Kevin Jairaj, USA Today

Time to Worry About the Astros Pitching?

The Houston Astros are struggling out of the gates, and while pitching hasn't been their main concern just yet, it could garner some attention down the road

The Houston Astros are coming off of a three-game sweep at the hands of their in-state and divisional rival Texas Rangers to start the week, dropping their record to 5-11 on the season. That leaves them in last place by two games, and a full five games out of first. While the deficit is far from insurmountable, the Astros will have to string some wins together, something they have been unable to do through 16 games, if they hope to scratch the surface of the expectations heaped upon this club before the season started. 

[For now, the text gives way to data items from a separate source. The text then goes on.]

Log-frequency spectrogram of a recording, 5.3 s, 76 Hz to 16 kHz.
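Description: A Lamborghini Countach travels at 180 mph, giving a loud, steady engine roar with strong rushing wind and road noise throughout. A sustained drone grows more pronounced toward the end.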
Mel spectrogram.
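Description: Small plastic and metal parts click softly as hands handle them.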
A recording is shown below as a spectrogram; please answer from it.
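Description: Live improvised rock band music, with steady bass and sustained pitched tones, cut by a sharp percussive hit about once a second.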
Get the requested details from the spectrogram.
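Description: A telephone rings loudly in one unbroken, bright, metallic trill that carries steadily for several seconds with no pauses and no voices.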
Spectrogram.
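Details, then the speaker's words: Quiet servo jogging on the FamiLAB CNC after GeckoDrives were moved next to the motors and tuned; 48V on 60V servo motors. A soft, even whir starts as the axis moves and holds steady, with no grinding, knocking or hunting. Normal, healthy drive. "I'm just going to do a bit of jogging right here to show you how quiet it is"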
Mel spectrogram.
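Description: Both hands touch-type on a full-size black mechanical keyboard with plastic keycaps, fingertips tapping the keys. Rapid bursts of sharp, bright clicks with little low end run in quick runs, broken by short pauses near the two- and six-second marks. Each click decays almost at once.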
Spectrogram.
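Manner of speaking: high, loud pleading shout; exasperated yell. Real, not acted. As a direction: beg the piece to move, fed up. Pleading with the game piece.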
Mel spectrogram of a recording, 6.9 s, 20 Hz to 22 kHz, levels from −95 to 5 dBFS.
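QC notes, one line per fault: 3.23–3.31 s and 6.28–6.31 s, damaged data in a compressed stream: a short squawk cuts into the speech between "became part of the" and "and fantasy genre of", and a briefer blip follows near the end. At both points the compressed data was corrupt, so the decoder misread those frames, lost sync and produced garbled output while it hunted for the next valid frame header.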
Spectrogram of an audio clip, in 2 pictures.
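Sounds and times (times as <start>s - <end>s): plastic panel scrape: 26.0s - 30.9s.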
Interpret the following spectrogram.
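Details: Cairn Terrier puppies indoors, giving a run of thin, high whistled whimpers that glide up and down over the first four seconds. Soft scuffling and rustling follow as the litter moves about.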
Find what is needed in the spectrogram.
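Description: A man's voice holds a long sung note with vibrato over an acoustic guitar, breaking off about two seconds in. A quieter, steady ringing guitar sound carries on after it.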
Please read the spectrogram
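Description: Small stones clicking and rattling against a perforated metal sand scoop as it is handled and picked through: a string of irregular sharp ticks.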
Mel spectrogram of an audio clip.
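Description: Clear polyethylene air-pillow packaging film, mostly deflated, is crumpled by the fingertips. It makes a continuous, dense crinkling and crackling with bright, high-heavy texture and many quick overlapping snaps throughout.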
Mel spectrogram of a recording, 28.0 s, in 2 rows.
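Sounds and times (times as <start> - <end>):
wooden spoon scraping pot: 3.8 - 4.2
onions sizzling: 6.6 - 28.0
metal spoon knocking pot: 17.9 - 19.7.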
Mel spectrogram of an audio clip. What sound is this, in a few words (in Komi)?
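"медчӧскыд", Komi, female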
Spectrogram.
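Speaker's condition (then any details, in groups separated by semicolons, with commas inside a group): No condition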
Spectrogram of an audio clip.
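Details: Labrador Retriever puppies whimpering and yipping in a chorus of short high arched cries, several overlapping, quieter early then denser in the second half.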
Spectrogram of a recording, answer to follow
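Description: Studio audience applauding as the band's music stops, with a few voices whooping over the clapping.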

The pitching staff is not the only culprit for the slow start, but after seeing Dallas Keuchel roughed up for six runs on 13 hits in six innings in the series finale last night, it's be a good time to take a look at the staff as a whole. Of course, it's worth noting that Keuchel had an even worse outing against the Rangers in Arlington down the stretch last season (4.2 innings, 9 earned) and went on the win the AL Cy Young award. 

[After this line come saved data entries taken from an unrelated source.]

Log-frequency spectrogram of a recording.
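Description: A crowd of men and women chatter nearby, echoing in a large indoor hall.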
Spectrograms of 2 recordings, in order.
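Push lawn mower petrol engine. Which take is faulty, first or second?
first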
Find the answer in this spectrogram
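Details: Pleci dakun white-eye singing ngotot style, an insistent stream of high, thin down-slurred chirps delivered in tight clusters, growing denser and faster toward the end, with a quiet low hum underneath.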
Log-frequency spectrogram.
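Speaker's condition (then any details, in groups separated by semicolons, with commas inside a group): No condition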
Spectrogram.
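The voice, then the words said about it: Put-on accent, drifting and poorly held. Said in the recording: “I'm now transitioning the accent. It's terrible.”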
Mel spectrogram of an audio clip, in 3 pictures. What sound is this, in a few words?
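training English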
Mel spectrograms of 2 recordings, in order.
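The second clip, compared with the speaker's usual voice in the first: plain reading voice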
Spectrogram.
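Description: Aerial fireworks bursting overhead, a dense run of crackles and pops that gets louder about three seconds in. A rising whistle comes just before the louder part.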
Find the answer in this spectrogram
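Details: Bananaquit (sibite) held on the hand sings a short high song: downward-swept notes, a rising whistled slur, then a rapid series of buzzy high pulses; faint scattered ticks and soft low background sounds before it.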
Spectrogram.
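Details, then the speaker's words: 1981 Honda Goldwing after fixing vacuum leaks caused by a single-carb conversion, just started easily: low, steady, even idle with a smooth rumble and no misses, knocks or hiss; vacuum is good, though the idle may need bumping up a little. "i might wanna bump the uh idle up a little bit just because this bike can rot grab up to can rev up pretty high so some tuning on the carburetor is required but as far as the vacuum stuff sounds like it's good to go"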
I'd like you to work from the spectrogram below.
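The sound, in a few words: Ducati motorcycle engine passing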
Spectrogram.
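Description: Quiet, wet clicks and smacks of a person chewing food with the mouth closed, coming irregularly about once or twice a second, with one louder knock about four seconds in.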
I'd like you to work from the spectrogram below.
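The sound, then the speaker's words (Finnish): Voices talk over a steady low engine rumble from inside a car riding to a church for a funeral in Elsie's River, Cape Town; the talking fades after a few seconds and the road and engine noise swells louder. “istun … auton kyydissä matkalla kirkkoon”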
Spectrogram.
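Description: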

First, a bright spot. Even though Keuchel was shelled last night, it's the first game he didn't allow a walk all season, totaling 11 free passes in his first three outings, which is far from the norm for the bearded lefty. Keuchel leads the starters in ERA at 3.71 with Scott Feldman ranking right behind him at 4.11. If Feldman is the team's second-best starter, the Astros are in trouble. 

The fix could be as simple as getting Lance McCullers back in uniform, which would give the rotation a boost, provide depth options, and give the Astros starters a different look. As Jeff Luhnow stated on a recent Astros podcast, without McCullers, the team doesn't have a starter that throws above 90. This is part of the reason the Oakland Athletics bullpen struggled so mightily last season--they were all basically the same pitcher. Without offering a different look, by the second or third game of a series, opposing teams are able to square up pitches they may not have otherwise been able to. 

Chris Young of the Kansas City Royals has had success throwing so soft (averaging 87.1 on his heater this season according to FanGraphs) partially because of his spin rate and extension, which apparently make the ball look like it disappears as it approaches the plate, but also because his other rotation mates throw the ball so darn hard. 

The Astros staff as a whole has an ERA of 4.81, last in the American League and 27th in baseball, just ahead of a rebuilding Atlanta club (4.97), a rebuilding Milwaukee squad (5.34) and the Rockies (5.55), who play their home games at altitude. The team's ERA is nearly a run higher that any of those in the AL West, with Texas' 3.95 still above league average and 16th overall in baseball. 

The Astros' starters have tallied just six quality starts (at least six innings, and three or fewer runs allowed) in their first 16 games, with Keuchel holding two and the rest of the starters having one each. On top of that, the starters are averaging just over five innings per start (yes, this is skewed because of McHugh's rough first outing), which leads to the bullpen, which holds a 4.78 ERA in the early going, working the fourth-most innings in the AL. If the bullpen keeps getting used heavily, that leads to their arms tiring out earlier in the season, and fewer options for A.J. Hinch to use in certain situations. 

One option to help the bullpen would be to demote Josh Fields, who is struggling to start the season but is an quality piece of the bullpen puzzle when right, to get some new blood in there. Fields has made 8 appearances thus far, and has surrendered at least one run four times. In three of those four outings he has given up multiple runs. James Hoyt is the most obvious choice if the Astros are looking for a bullpen promotion. Hoyt holds a 2.45 ERA in 7.1 innings and has converted all four of his four save opportunities. Michael Feliz is another option, but allowing him to develop a little longer in the minors seems to be the way to go. His ceiling is much higher than that of Hoyt's, who is 29, but he has struggled already in the Majors. Hoyt is the better current option while Feliz is the better option down the road. 

If the rotation continues to struggle after the return of McCullers, there aren't really a lot of options that are more than fill-in guys in Triple-A Fresno at the moment. The talent resides in Corpus Christi where both the finely accurate Joe Musgrove and the highly touted Francis Martes are currently developing. They could become options as the season progresses, but likely wouldn't be considered until about June. 

The fact that rookie Tyler White is leading the team in batting average (.315), home runs (5) and rbi (12) doesn't necessarily tell the entire story of the offense with some others right on his heels, but it does show that they has been struggling to score some runs and the some of the veterans are not pulling their own weight. At a point everything will click, and either the bats will pick up the pitching or vice versa. With the amount of talent that this team has it shouldn't be long before they start to turn things around. In the meantime, the Astros welcome the Red Sox to Minute Maid this weekend. 

Astros Insider Top Stories